Real Estate & Taxes:

Rental Income

Rental income is generally any kind of payment you receive for use of your real estate or personal property. This money is taxable rental income. Expenses related to this real estate and the rental income that you receive for it are reported on E form 1040 (supplemental income or loss). Expenses related to personal property rental and the income from it are report

ed on C or C-EZ form 1040. You report you rental income for the year you receive it. This means if someone stays at your home for 15 days this year and doesn't pay you for it until next year, you do not have to report it this year.

Following are some examples of how to handle different situations with rental income:

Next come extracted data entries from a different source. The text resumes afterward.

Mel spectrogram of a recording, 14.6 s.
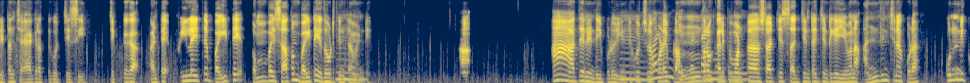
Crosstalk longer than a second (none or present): present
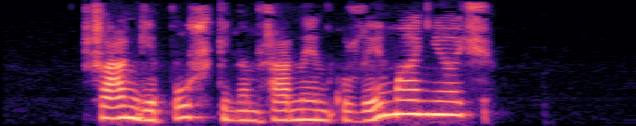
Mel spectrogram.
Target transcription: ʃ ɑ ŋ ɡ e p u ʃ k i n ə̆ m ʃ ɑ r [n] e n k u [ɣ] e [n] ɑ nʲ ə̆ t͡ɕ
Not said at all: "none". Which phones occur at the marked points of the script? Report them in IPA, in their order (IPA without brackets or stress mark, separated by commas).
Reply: n, z, m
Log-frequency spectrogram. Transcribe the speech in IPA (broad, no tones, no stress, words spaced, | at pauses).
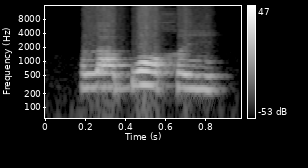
labɔχi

  • You sign a lease with a client to rent a small store to him. He pays you $12,000 for the first year's rent and $12,000 for the last year in which the lease ends. In this tax year, you must include $24,000 as your rental income. For the IRS, the money you have in your pocket at the moment is what you are taxed on. It does not matter that it is money paid in advance of ten years. As long as you have already received it, you must report it for this year.
  • Any amount received for canceling of a lease is considered to be rental income.
  • Expenses paid by a tenant for any kind of repairs to your property are considered to be rental income.
  • Security deposits are not considered rental income if you plan to return the money at the end of the lease term. If for any reason the tenant does not live up to his lease terms for a particular year and you decide to keep the security deposit, you must report the deposit as rental income for that year. If the tenant plans to use his security deposit as rent for the last month of the lease, this is advance rent so you report it in the year that you receive it.
  • If your tenant decides to pay you with property or services instead of money as rent, you have to report the fair market value of these services and property as your rental income.
  • If a property is rented for fewer then 15 days a year and you also use this property for a home, you do not need to include the rent you receive for these days as rental income.
  • If you have partners in a rental property, you must include your share of the interest from the property as your rental income.